What needs to be done :: Keep every word of the listing and drop the images when you write it out.

Exercise materials ::
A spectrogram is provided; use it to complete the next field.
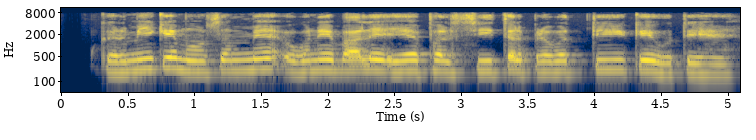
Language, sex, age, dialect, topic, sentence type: Hindi, male, 25-30, Kanauji Braj Bhasha, agriculture, statement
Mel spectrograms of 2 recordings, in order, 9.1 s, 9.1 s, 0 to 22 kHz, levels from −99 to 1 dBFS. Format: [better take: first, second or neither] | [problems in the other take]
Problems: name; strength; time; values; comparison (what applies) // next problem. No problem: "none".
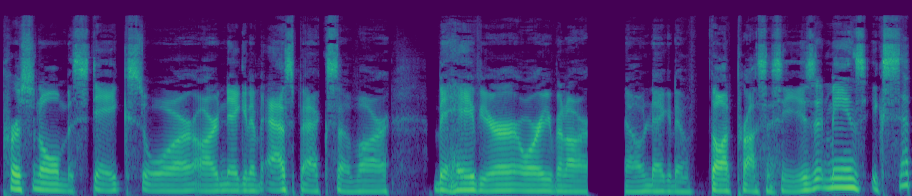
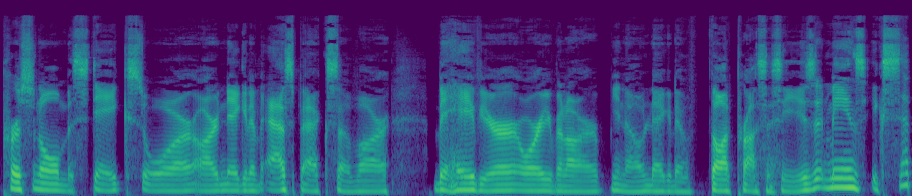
second | audio cutting out; at 6 s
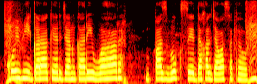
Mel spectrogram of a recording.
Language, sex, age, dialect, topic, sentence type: Magahi, female, 18-24, Northeastern/Surjapuri, banking, statement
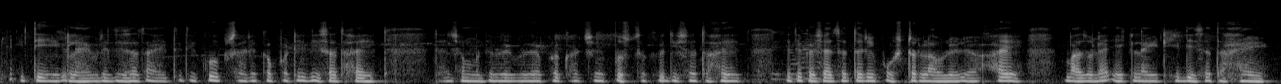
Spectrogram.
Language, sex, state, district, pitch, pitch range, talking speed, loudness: Marathi, male, Maharashtra, Dhule, 155 Hz, 150-165 Hz, 135 wpm, -29 LUFS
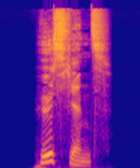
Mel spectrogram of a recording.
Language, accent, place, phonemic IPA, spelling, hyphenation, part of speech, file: German, Germany, Berlin, /ˈhøːsçəns/, Höschens, Hös‧chens, noun, De-Höschens.ogg
- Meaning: genitive of Höschen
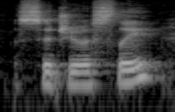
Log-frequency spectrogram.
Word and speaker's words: assiduously: So we have second syllable stress here. That means that our letter A is going to be the sound. Sidu. So this du is rather than being a d sound and a u sound, is more of a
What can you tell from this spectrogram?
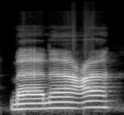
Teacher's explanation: عین گلے کے درمیان سے زور لگا کر عین کو نکالیں گے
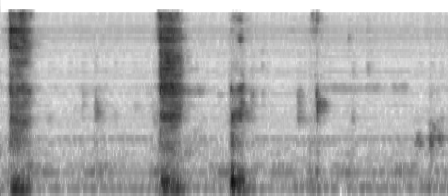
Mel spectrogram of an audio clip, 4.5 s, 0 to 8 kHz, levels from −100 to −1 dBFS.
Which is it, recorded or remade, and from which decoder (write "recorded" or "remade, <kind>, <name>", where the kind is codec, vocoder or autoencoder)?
remade, vocoder, HiFi-GAN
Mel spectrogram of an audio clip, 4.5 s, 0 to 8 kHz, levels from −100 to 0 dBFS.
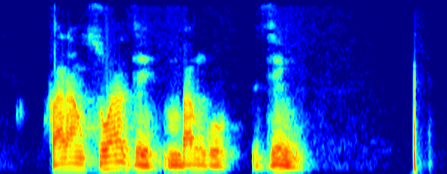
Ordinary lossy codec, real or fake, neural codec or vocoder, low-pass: AAC, 32 kbps; fake; vocoder, 44.1 kHz, 128 mel bands every 512 samples, BigVGAN v2; 7.2 kHz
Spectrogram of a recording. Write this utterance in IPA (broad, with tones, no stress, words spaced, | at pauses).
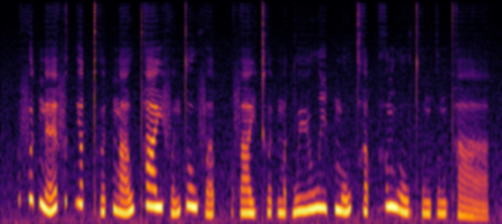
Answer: fɵ˥t̚ŋɛː˨˥fɪ˥k̚ jɐ˥t̚pʰɵ˨˥t̚ ŋaː˨˥w pʰaː˥j fɵ˨˥nt̪o˥wfɐ˨˥p̚ | faː˨jkʰɵ˨t̚mɐ˨t̚ wyː˨˧wiː˧p̚mo˨˥wkʰɐ˨p̚ hʊ˥ŋ wo˨wt̪ʰʊ˨ŋkʊ˨ŋ pʰaː˨˩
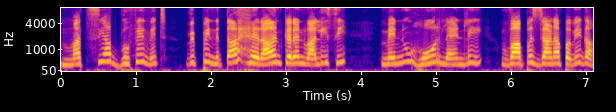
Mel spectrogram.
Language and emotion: Punjabi, surprised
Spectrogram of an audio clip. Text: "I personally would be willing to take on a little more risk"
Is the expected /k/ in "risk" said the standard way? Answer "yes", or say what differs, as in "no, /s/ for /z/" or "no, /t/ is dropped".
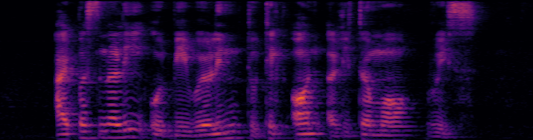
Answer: no, /k/ is dropped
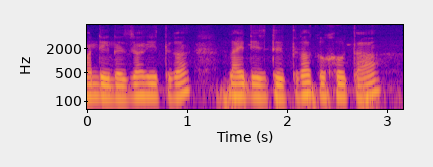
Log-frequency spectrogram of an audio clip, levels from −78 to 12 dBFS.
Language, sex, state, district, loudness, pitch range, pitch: Wancho, male, Arunachal Pradesh, Longding, -14 LUFS, 125-135 Hz, 130 Hz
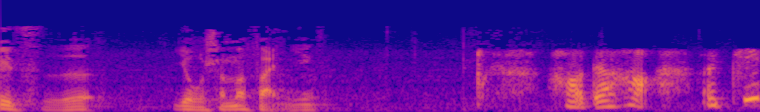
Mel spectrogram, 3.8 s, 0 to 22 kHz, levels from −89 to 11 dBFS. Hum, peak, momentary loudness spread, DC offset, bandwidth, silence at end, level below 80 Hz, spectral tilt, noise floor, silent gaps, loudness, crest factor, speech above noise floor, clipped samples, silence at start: none; -2 dBFS; 15 LU; under 0.1%; 8.4 kHz; 0 s; -54 dBFS; -6 dB/octave; -54 dBFS; none; -25 LUFS; 22 dB; 31 dB; under 0.1%; 0 s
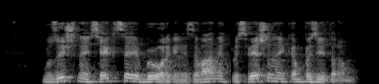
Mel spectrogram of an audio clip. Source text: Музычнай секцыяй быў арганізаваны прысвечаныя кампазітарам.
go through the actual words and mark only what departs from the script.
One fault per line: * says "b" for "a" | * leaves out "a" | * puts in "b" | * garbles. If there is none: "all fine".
all fine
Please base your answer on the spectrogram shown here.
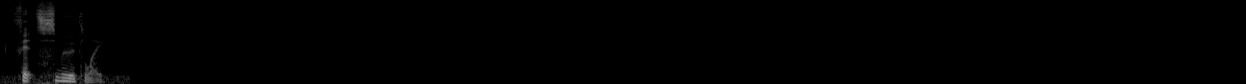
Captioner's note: no Sound Present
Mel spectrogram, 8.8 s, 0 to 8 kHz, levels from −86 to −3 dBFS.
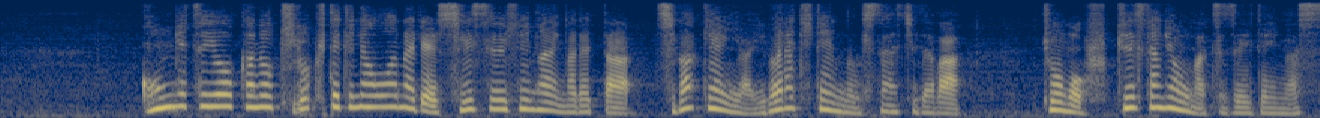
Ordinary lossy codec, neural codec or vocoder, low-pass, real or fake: none; codec, 32 kHz, 1.9 kbps, SNAC; 7.2 kHz; fake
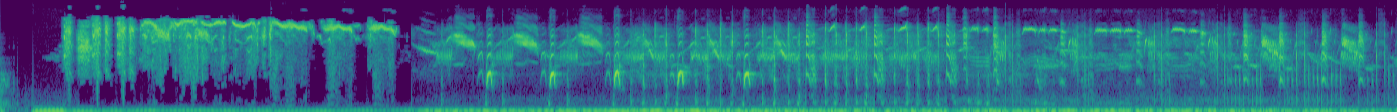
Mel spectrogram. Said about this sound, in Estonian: ja kuldnoka häälitsus, nagu kohe kuulete, erineb musträst omast ikka väga palju.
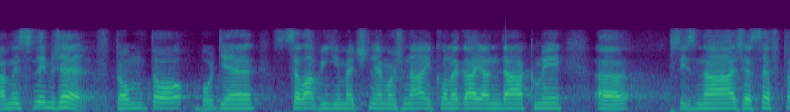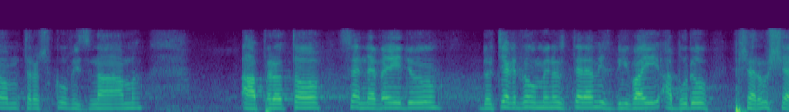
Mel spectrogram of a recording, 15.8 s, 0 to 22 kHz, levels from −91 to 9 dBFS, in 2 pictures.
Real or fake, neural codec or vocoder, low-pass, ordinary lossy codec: fake; codec, 16 kHz, 1.1 kbps, Voila-Tokenizer; 7.2 kHz; AAC, 48 kbps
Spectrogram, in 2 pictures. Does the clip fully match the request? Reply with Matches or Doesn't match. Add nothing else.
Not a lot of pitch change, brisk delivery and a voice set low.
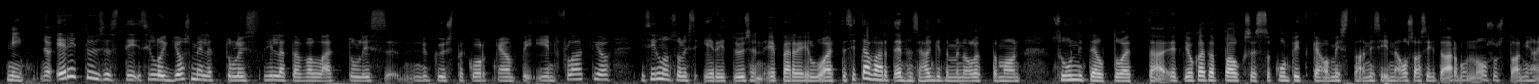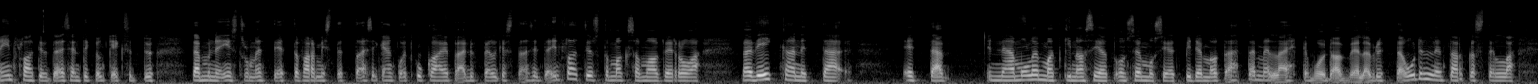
Doesn't match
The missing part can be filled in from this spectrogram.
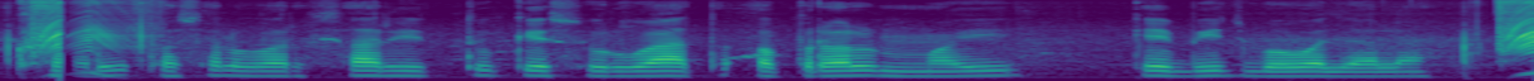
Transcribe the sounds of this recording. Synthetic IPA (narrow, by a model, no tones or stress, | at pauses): kʰəəɽipʰəsəlʋəɾsaɾɪt̪ːukesuɾuaːt̪əpɾəlməi | kebiːt͡ʃbəwəd͡ʒaːla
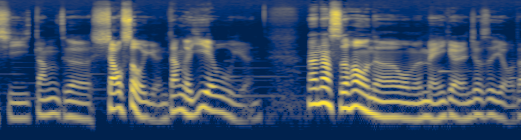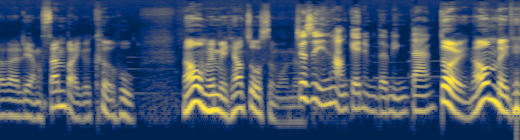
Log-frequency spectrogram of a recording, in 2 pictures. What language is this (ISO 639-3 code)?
zho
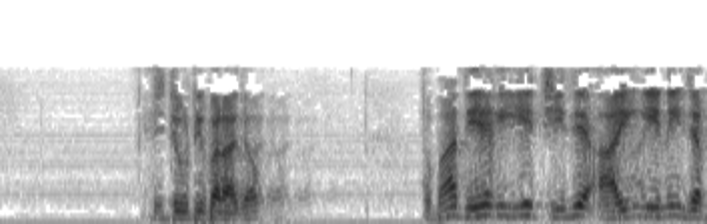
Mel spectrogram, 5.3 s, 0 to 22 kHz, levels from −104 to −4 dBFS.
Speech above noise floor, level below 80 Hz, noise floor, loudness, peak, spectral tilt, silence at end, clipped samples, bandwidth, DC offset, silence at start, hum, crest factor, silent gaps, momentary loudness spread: 41 dB; -62 dBFS; -66 dBFS; -24 LUFS; -6 dBFS; -3.5 dB/octave; 0 s; under 0.1%; 6.6 kHz; under 0.1%; 1.15 s; none; 22 dB; none; 18 LU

Exercise output ::
A spectrogram is provided; use it to complete the next field.
Language, sex, age, dialect, topic, sentence type: Hindi, male, 25-30, Kanauji Braj Bhasha, agriculture, statement
Mel spectrograms of 2 recordings, in order, 9.1 s, 9.1 s, 0 to 22 kHz, levels from −99 to 1 dBFS. Format: [better take: first, second or neither] | [problems in the other take]
Problems: name; strength; time; values; comparison (what applies) // next problem. No problem: "none".
second | audio cutting out; at 6 s
Mel spectrogram of a recording.
Language, sex, age, dialect, topic, sentence type: Magahi, female, 18-24, Northeastern/Surjapuri, banking, statement
Spectrogram.
Language, sex, state, district, pitch, pitch range, talking speed, loudness: Marathi, male, Maharashtra, Dhule, 155 Hz, 150-165 Hz, 135 wpm, -29 LUFS
Mel spectrogram of a recording.
Language, accent, place, phonemic IPA, spelling, hyphenation, part of speech, file: German, Germany, Berlin, /ˈhøːsçəns/, Höschens, Hös‧chens, noun, De-Höschens.ogg
- Meaning: genitive of Höschen
Log-frequency spectrogram.
Word and speaker's words: assiduously: So we have second syllable stress here. That means that our letter A is going to be the sound. Sidu. So this du is rather than being a d sound and a u sound, is more of a
What can you tell from this spectrogram?
Teacher's explanation: عین گلے کے درمیان سے زور لگا کر عین کو نکالیں گے
Mel spectrogram of an audio clip, 4.5 s, 0 to 8 kHz, levels from −100 to −1 dBFS.
Which is it, recorded or remade, and from which decoder (write "recorded" or "remade, <kind>, <name>", where the kind is codec, vocoder or autoencoder)?
remade, vocoder, HiFi-GAN
Mel spectrogram of an audio clip, 4.5 s, 0 to 8 kHz, levels from −100 to 0 dBFS.
Ordinary lossy codec, real or fake, neural codec or vocoder, low-pass: AAC, 32 kbps; fake; vocoder, 44.1 kHz, 128 mel bands every 512 samples, BigVGAN v2; 7.2 kHz
Spectrogram of a recording. Write this utterance in IPA (broad, with tones, no stress, words spaced, | at pauses).
Answer: fɵ˥t̚ŋɛː˨˥fɪ˥k̚ jɐ˥t̚pʰɵ˨˥t̚ ŋaː˨˥w pʰaː˥j fɵ˨˥nt̪o˥wfɐ˨˥p̚ | faː˨jkʰɵ˨t̚mɐ˨t̚ wyː˨˧wiː˧p̚mo˨˥wkʰɐ˨p̚ hʊ˥ŋ wo˨wt̪ʰʊ˨ŋkʊ˨ŋ pʰaː˨˩
Mel spectrogram.
Language and emotion: Punjabi, surprised
Spectrogram of an audio clip. Text: "I personally would be willing to take on a little more risk"
Is the expected /k/ in "risk" said the standard way? Answer "yes", or say what differs, as in "no, /s/ for /z/" or "no, /t/ is dropped".
Answer: no, /k/ is dropped
Log-frequency spectrogram of an audio clip, levels from −78 to 12 dBFS.
Language, sex, state, district, loudness, pitch range, pitch: Wancho, male, Arunachal Pradesh, Longding, -14 LUFS, 125-135 Hz, 130 Hz
Mel spectrogram, 3.8 s, 0 to 22 kHz, levels from −89 to 11 dBFS. Hum, peak, momentary loudness spread, DC offset, bandwidth, silence at end, level below 80 Hz, spectral tilt, noise floor, silent gaps, loudness, crest factor, speech above noise floor, clipped samples, silence at start: none; -2 dBFS; 15 LU; under 0.1%; 8.4 kHz; 0 s; -54 dBFS; -6 dB/octave; -54 dBFS; none; -25 LUFS; 22 dB; 31 dB; under 0.1%; 0 s
Mel spectrogram of an audio clip. Source text: Музычнай секцыяй быў арганізаваны прысвечаныя кампазітарам.
go through the actual words and mark only what departs from the script.
One fault per line: * says "b" for "a" | * leaves out "a" | * puts in "b" | * garbles. If there is none: "all fine".
all fine
Please base your answer on the spectrogram shown here.
Captioner's note: no Sound Present
Mel spectrogram, 8.8 s, 0 to 8 kHz, levels from −86 to −3 dBFS.
Ordinary lossy codec, neural codec or vocoder, low-pass, real or fake: none; codec, 32 kHz, 1.9 kbps, SNAC; 7.2 kHz; fake
Mel spectrogram. Said about this sound, in Estonian: ja kuldnoka häälitsus, nagu kohe kuulete, erineb musträst omast ikka väga palju.
Mel spectrogram of a recording, 15.8 s, 0 to 22 kHz, levels from −91 to 9 dBFS, in 2 pictures.
Real or fake, neural codec or vocoder, low-pass, ordinary lossy codec: fake; codec, 16 kHz, 1.1 kbps, Voila-Tokenizer; 7.2 kHz; AAC, 48 kbps
Spectrogram, in 2 pictures. Does the clip fully match the request? Reply with Matches or Doesn't match. Add nothing else.
Not a lot of pitch change, brisk delivery and a voice set low.
Doesn't match
The missing part can be filled in from this spectrogram.
Transcribe the sounds of this recording. Synthetic IPA (narrow, by a model, no tones or stress, | at pauses): kʰəəɽipʰəsəlʋəɾsaɾɪt̪ːukesuɾuaːt̪əpɾəlməi | kebiːt͡ʃbəwəd͡ʒaːla
Log-frequency spectrogram of a recording, in 2 pictures. What language is this (ISO 639-3 code)?
zho
Mel spectrogram, 5.3 s, 0 to 22 kHz, levels from −104 to −4 dBFS.
Speech above noise floor, level below 80 Hz, noise floor, loudness, peak, spectral tilt, silence at end, clipped samples, bandwidth, DC offset, silence at start, hum, crest factor, silent gaps, momentary loudness spread: 41 dB; -62 dBFS; -66 dBFS; -24 LUFS; -6 dBFS; -3.5 dB/octave; 0 s; under 0.1%; 6.6 kHz; under 0.1%; 1.15 s; none; 22 dB; none; 18 LU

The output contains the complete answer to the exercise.